Self-sustenance is one of my tenets for projects. I never believe that we should have any deficits or loss when running projects, community or not. Each project must start off envisioned like a business and managed like a business. Like Edward de Bono’s Six Thinking Hats methodology, I believe we should all have an Entrepreneurship Hat with a Marketing Hat!
If I don’t get excited and my sense of impetuousness doesn’t quiver, it’s not for me.
When a friend sent the link to the Changing Faces seminar via WhatsApp in a group chat, I clicked the link and read the page and I instantly knew I wanted to be in this programme. I would be able to learn so much from other women from other countries and the networking would be incredible.
Those points flashed across my mind.
And I wanted it.
And I also did the 10-10-10 method based on Suzy Welch’s book to help me with my decision – Should I apply? If I didn’t, would I regret this decision in the next 10 days, 10 months and 10 years?
It’s easy to fall into the trap of not doing. Procrastination is always the culprit. It’s easy to say “forget about it” as the application warranted lots of writing. Or that I couldn’t take time away from business – it was after all a 12 day programme. And I don’t even have a US visa ready.
But I knew if I didn’t try applying, I would regret this.
Last year, I won a ticket to an international conference in Melbourne as I participated in a contest via Twitter but I had to let go of the chance to go as it was too last minute and I had many plans lined up. I felt dismal that I had to let go of such a good opportunity but I had to.
I’m trying to live my life by getting out of my own comfort zone and having as many colourful experiences as I can. And I am also cultivating upwards and outside of my regular routine so I get to learn much more so that I can use the key learning in my business, my community and my life.
I also want to do the uncomfortable (not necessarily the unpleasant) so that I keep myself curious about life. I volunteered to partake as a trainer in a series of workshops for grassroots women who were appointed by the Penang State Government to run community projects. I spent 4 weekends with other fellow trainers conducting these women leadership workshops in March and early April.
It was fulfilling but more than that, I learnt about grassroot problems. I discovered that women in urban and rural areas pinpointed problems unique to them and not all were what I had assumed. Some openly spoke family issues, others spoke about certain types of social problems that they wanted to tackle.
Funnily enough, when I shared photos of the workshops, a male friend was piqued enough to call and ask if he could do the same too. He felt that there must be more to life than the work he was doing in the corporate sector. He felt he needed to put some meaning and purpose into his life.
And that brings me back to the idea that if we all tried to do something in our own community, no matter how small, we could impact a lot of people if people believe in our mission and participate in our dream.
Would I ever imagine WomenBizSENSE as it is now, a thriving organization with a healthy bank balance and run by capable women?
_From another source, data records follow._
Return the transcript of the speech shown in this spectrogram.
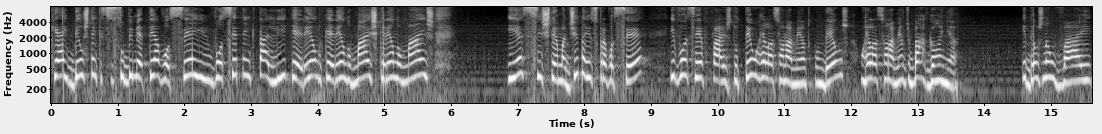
quer. E Deus tem que se submeter a você e você tem que estar tá ali querendo, querendo mais, querendo mais. E esse sistema dita isso para você e você faz do teu relacionamento com Deus um relacionamento de barganha. E Deus não vai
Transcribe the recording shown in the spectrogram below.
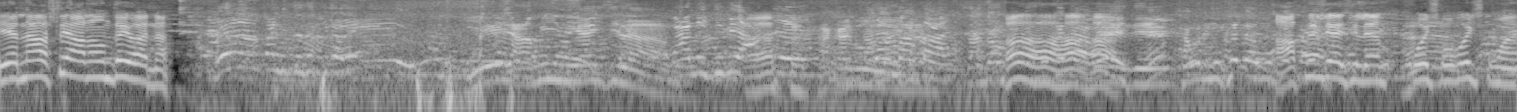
এ না আসলে আনন্দই হয় না। আমি নিয়ে আইছিলাম আপনি দিয়েছিলেন ওই সময় ওই সময়।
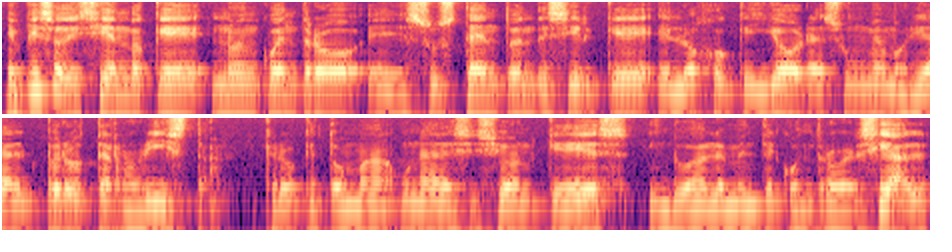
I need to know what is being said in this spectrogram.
Empiezo diciendo que no encuentro eh, sustento en decir que El Ojo que Llora es un memorial pro-terrorista. Creo que toma una decisión que es indudablemente controversial,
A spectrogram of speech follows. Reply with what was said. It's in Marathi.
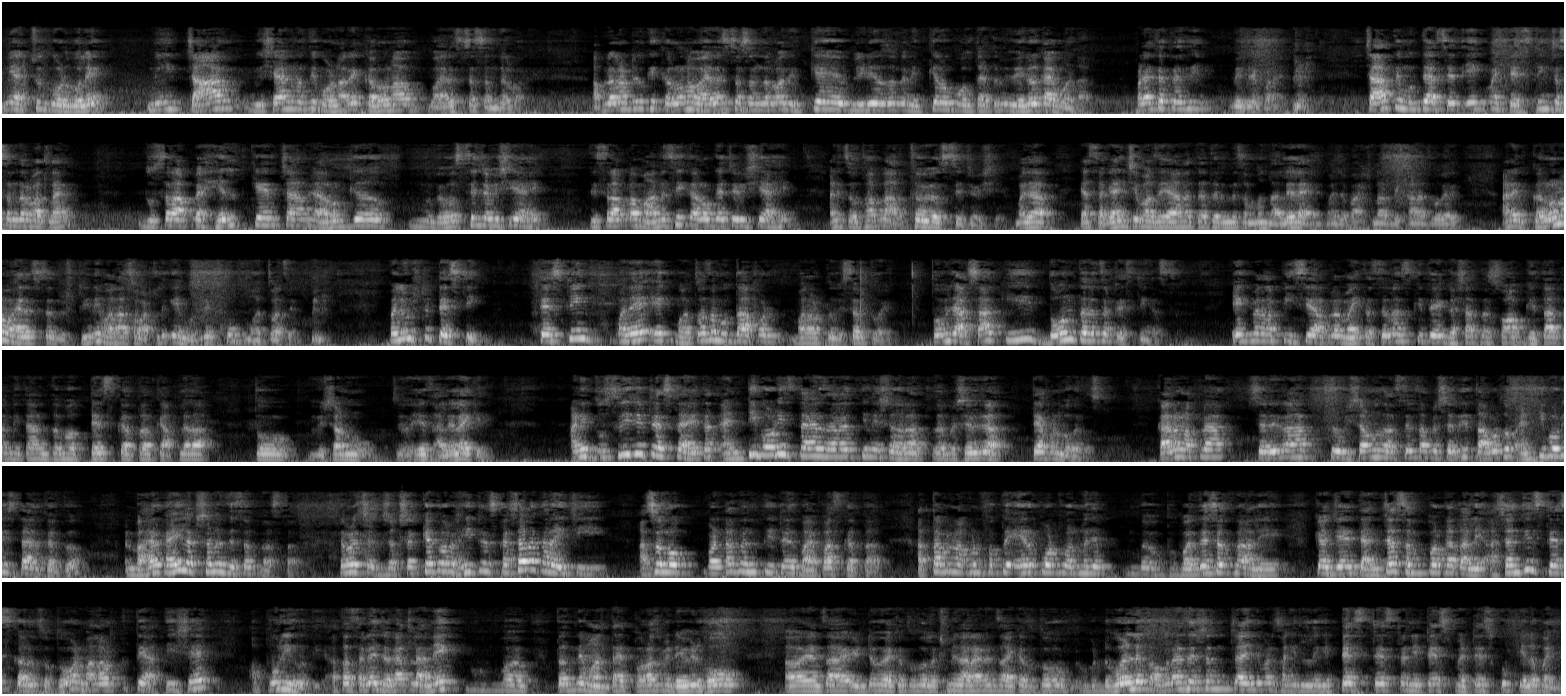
मी अच्युत गोडबोले. मी चार विषयांवरती बोलणार आहे करोना व्हायरसच्या संदर्भात. आपल्याला वाटेल की करोना व्हायरसच्या संदर्भात इतके व्हिडिओज आणि इतके लोक बोलतायत तर मी वेगळं काय बोलणार? पण याच्यात काहीतरी वेगळेपण आहे. चार ते मुद्दे असतात एक म्हणजे टेस्टिंगच्या संदर्भातला आहे. दुसरा आपल्या हेल्थ केअरच्या म्हणजे आरोग्य व्यवस्थेच्या विषयी आहे. तिसरा आपला मानसिक आरोग्याच्या विषयी आहे. आणि चौथा आपला अर्थव्यवस्थेच्या विषयी. माझ्या या सगळ्यांशी माझा या ना त्या संबंध आलेला आहे माझ्या भाषणात लिखाणात वगैरे. आणि करोना व्हायरसच्या दृष्टीने मला असं वाटलं की हे मुद्दे खूप महत्त्वाचे आहेत. पहिली गोष्ट टेस्टिंग टेस्टिंगमध्ये एक महत्त्वाचा मुद्दा आपण मला वाटतं विसरतोय. तो म्हणजे असा की दोन तऱ्हेचं टेस्टिंग असतं. एक म्हणजे पीसीआर आपल्याला माहीत असेलच की ते घशातनं स्वाब घेतात आणि त्यानंतर मग टेस्ट करतात की आपल्याला तो विषाणू हे झालेला आहे की नाही. आणि दुसरी जी टेस्ट आहे त्यात अँटीबॉडीज तयार झाल्यात की नाही शहरात शरीरात ते आपण बघत असतो. कारण आपल्या शरीरात विषाणू असेल तर आपलं शरीर ताबडतोब अँटीबॉडीज तयार करतं. आणि बाहेर काही लक्षणं दिसत नसतात. त्यामुळे श- शक्यतोवर ही टेस्ट कशाला करायची? असं लोक म्हणतात आणि ती टेस्ट बायपास करतात. आतापर्यंत आपण फक्त एअरपोर्टवर म्हणजे परदेशातनं आले किंवा जे त्यांच्या संपर्कात आले अशांचीच टेस्ट करत होतो. आणि मला वाटतं ते अतिशय अपुरी होती. आता सगळे जगातले अनेक तज्ञ तज्ज्ञ मानतायत. परवाच मी डेव्हिड हो यांचा इंटरव्ह्यू ऐकत होतो. लक्ष्मीनारायण यांचा ऐकत होतो. वर्ल्ड हेल्थ ऑर्गनायझेशनच्या यांनी पण सांगितलेलं की टेस्ट टेस्ट आणि टेस्ट टेस्ट खूप केलं पाहिजे.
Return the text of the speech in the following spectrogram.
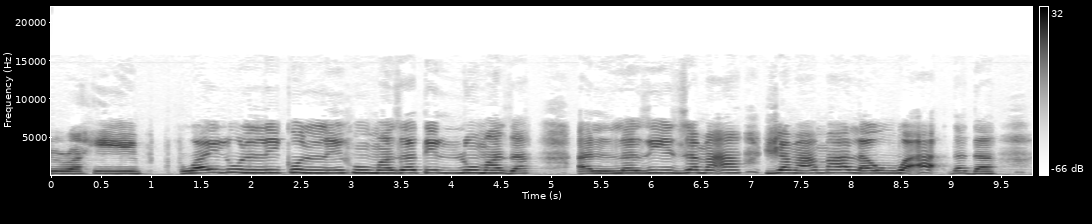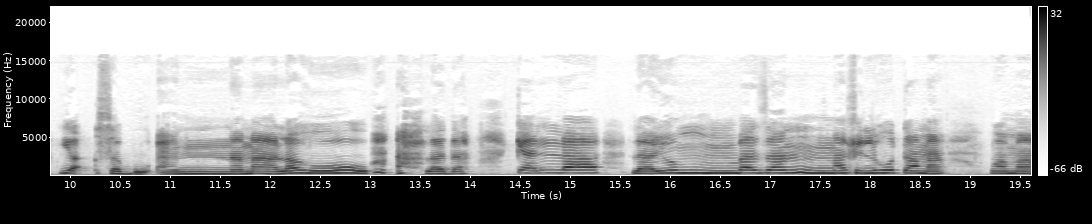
الرحيم ويل لكل همزة لمزة الذي جمع جمع مالا وأعدده يحسب أن ماله أخلده كلا لينبذن في الهتمة وما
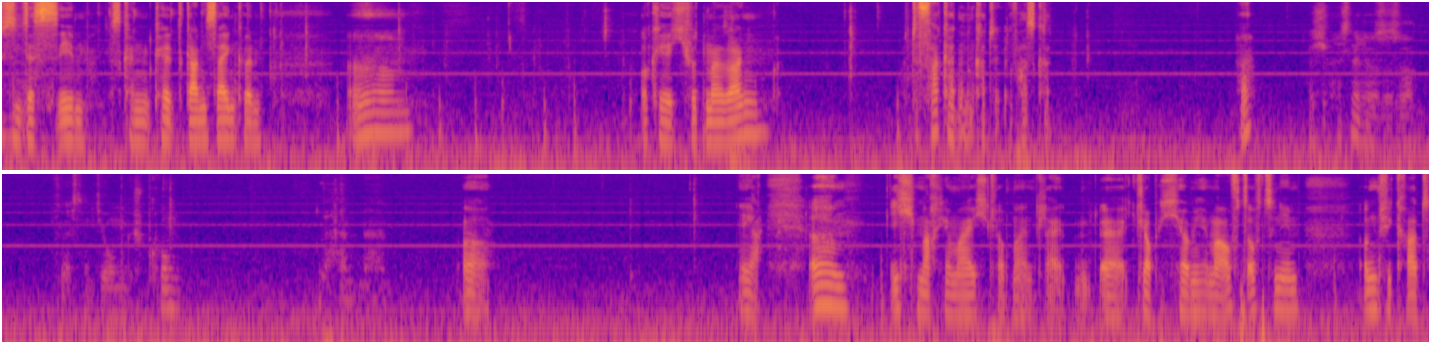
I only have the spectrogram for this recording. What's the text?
Wir sind das eben. Das kann, könnte gar nicht sein können. Ähm. Okay, ich würde mal sagen. What the fuck hat denn gerade. Was gerade. Ich weiß nicht, was es war. Vielleicht sind die oben gesprungen. Ähm, ähm. Oh. Ja. Ähm, ich mache hier mal, ich glaube mal einen kleinen, äh, ich glaube, ich höre mir hier mal auf aufzunehmen. Irgendwie gerade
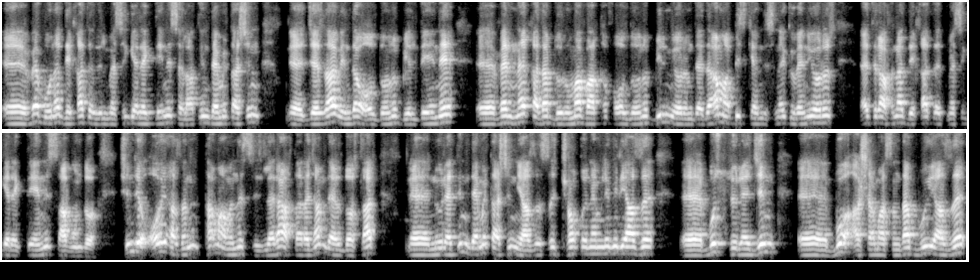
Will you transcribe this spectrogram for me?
e, ve buna dikkat edilmesi gerektiğini Selahattin Demirtaş'ın e, cezaevinde olduğunu bildiğini e, ve ne kadar duruma vakıf olduğunu bilmiyorum dedi ama biz kendisine güveniyoruz. Etrafına dikkat etmesi gerektiğini savundu. Şimdi o yazının tamamını sizlere aktaracağım değerli dostlar. E, Nurettin Demirtaş'ın yazısı çok önemli bir yazı. E, bu sürecin e, bu aşamasında bu yazı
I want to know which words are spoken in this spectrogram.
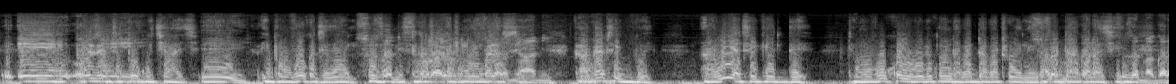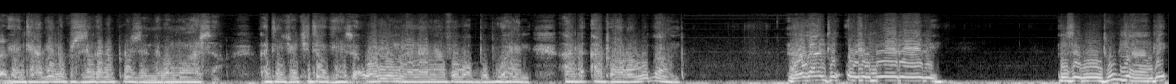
president toku charge. he provoked them. Kakati gwe ani? Yategedde timuvuko oyo webikonda badde abatrening abadde akolaki nti agenda kusisinkana president ne bamwasa kati ekyo kitegeeza. Waliyo omulala naafe wa bobwine atwala olugambo noga nti oyo mwereere nze bintu byange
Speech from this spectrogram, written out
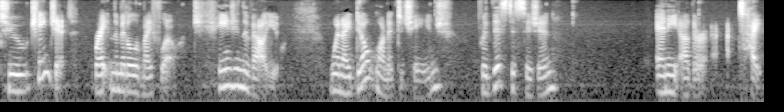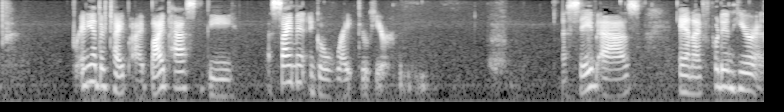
to change it right in the middle of my flow, changing the value. When I don't want it to change, for this decision, any other type. For any other type, I bypass the assignment and go right through here. Save as, and I've put in here an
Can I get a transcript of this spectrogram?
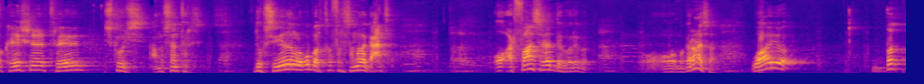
vocational training schools ama centers. Dugsiyadan lagu barto farsamada gacanta. Oo weliba Ah, oo ma garanaysaa? Waayo dad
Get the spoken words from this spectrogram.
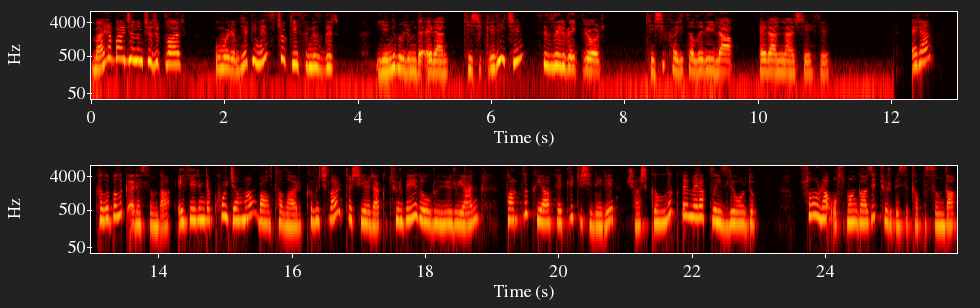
Merhaba canım çocuklar. Umarım hepiniz çok iyisinizdir. Yeni bölümde Eren keşifleri için sizleri bekliyor. Keşif haritalarıyla Erenler şehri. Eren kalabalık arasında ellerinde kocaman baltalar, kılıçlar taşıyarak türbeye doğru yürüyen farklı kıyafetli kişileri şaşkınlık ve merakla izliyordu. Sonra Osman Gazi Türbesi kapısında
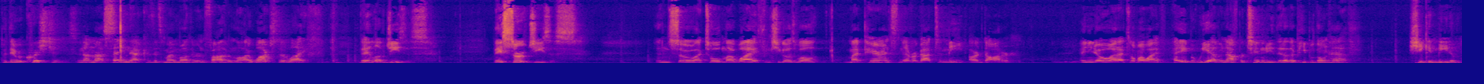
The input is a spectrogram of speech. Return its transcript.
but they were Christians. And I'm not saying that because it's my mother and father in law. I watched their life. They love Jesus, they serve Jesus. And so I told my wife, and she goes, Well, my parents never got to meet our daughter. And you know what? I told my wife, Hey, but we have an opportunity that other people don't have. She can meet him.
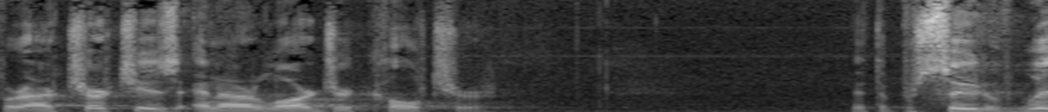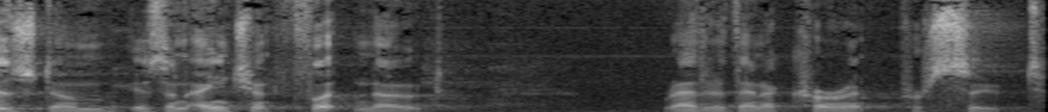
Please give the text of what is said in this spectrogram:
for our churches and our larger culture that the pursuit of wisdom is an ancient footnote rather than a current pursuit.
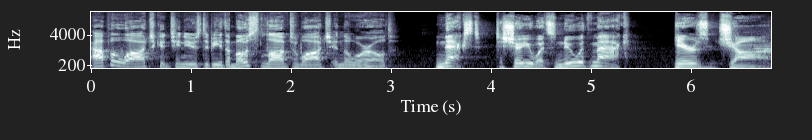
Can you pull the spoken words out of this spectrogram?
Apple Watch continues to be the most loved watch in the world. Next, to show you what's new with Mac, here's John.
I could never have done so on my own. But enough people believed in the dream that Jo and I started and now we have brought together so many women in business and connected so many businesses up that it’s becoming quite surreal! Each year as we celebrate our anniversary, I am always so grateful that other women have joined us in our dream. Our culture has been of women advocating for other women and in this, we are unique. Even as I no longer helm the organisation, I’m still very much involved as an adviser and Jo and I have always had the same goal – to raise women up as leaders.
But I can’t expect others to challenge themselves to do this if I didn’t walk my talk or take action.
I’m excited with my Hawaii adventure as I know I will be meeting amazing women from whom I will discover more wisdom and experiences. I also know that each step I take, I have many more women cheering me on and many more women that I can help and impact.
One year from now, how will I be transformed? How will I be impacted?
It should be an interesting way to discover what I am capable of.